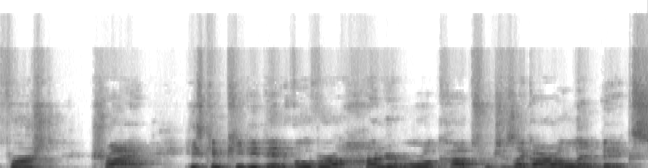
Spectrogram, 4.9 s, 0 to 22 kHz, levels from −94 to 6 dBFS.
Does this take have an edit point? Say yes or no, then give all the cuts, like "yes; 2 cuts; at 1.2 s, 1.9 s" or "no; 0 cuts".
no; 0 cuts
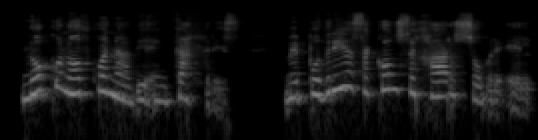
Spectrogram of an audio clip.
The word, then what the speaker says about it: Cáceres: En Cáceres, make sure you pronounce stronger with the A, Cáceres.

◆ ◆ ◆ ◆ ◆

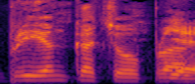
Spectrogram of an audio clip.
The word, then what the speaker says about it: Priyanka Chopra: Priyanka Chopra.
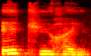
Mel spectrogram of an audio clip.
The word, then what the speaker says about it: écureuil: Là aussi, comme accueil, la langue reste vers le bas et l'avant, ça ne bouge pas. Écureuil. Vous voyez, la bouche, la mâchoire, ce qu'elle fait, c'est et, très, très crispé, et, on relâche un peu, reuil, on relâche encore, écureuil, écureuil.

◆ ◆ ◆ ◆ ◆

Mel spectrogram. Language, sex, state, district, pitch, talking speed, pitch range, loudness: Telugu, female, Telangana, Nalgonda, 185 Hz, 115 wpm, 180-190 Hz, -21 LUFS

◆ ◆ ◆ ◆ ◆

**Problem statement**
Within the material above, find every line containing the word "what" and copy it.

**Written solution**
The word, then what the speaker says about it: Cáceres: En Cáceres, make sure you pronounce stronger with the A, Cáceres.
The word, then what the speaker says about it: Priyanka Chopra: Priyanka Chopra.
The word, then what the speaker says about it: écureuil: Là aussi, comme accueil, la langue reste vers le bas et l'avant, ça ne bouge pas. Écureuil. Vous voyez, la bouche, la mâchoire, ce qu'elle fait, c'est et, très, très crispé, et, on relâche un peu, reuil, on relâche encore, écureuil, écureuil.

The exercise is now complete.